Best of all, treadmills keep you away from the cold and dark while providing a 99.9 percent real-world running simulation. While physicists and purists may argue about the final 0.1 percent, there’s no practical difference between outdoor road-running and indoor treadmill running. Beginning joggers and Olympians alike appreciate the benefits. For runners with child-care and other domestic responsibilities – and who doesn’t fall into this group? – a home treadmill also gives you the flexibility to hop on and off as needed to check on the kids, the laundry, and the dinner in the oven.
Adjust Your Training
Winter isn’t the season to work on your mile or 5-K time. Save the speed training and short races for summer when you can run light and free on grass or tracks. Conversely, winter is often the better season to build your endurance for prime half-marathon and marathon racing. Many runners find it easier to train for the Boston Marathon (mid-April) than they do for fall marathons that require building mileage during the hot summer months.
The long runs so crucial to marathon success are much more comfortable in cold weather than hot. To build leg turnover and power in winter, run hill repeats, a highly effective alternative form of speed and pace work. Pick a hill that’s 100 to 400 meters long and, over a number of weeks, increase from three repeats to six – ten repeats. Between hard efforts, walk or jog slowly to the bottom of the hill.
Winter is the perfect season to refocus on strength training in the gym. It’s also a great time to do more cross-training: swimming, elliptical workouts, indoor rowing, and indoor bicycling.
As many as 15 percent of adults may encounter exercise-induced asthma (EIA) when they run. This occurs because they process much more oxygen while exercising. Cold, dry air increases the likelihood of EIA.
To limit breathing issues, begin your workout with an indoor warmup.

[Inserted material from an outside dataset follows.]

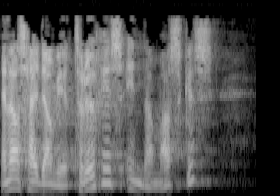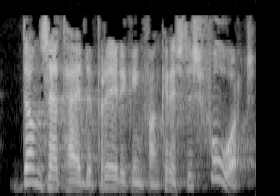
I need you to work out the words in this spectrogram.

You could ride an exercise bike, do calisthenics, or even jog in place for a few minutes. Once outside, cover your nose and mouth with a wool-type mask to increase the temperature and moisture of the air you’re breathing. If necessary, use an over-the-counter bronchodilator 15 minutes before beginning your run. (Note: Though cold air can aggravate your breathing, it will not damage throat or lung tissue unless you face truly Arctic conditions.)
Find a Training Partner
Winter’s biggest challenge isn’t environmental. It’s motivational. When you look out the window on a freezing windy day, it’s too easy to think: no thanks.
To overcome this nearly-universal obstacle, use your running network to find one or several reliable training partners who will meet you at a nearby street corner or a favorite training venue. When a running buddy awaits, you won’t skip the workout.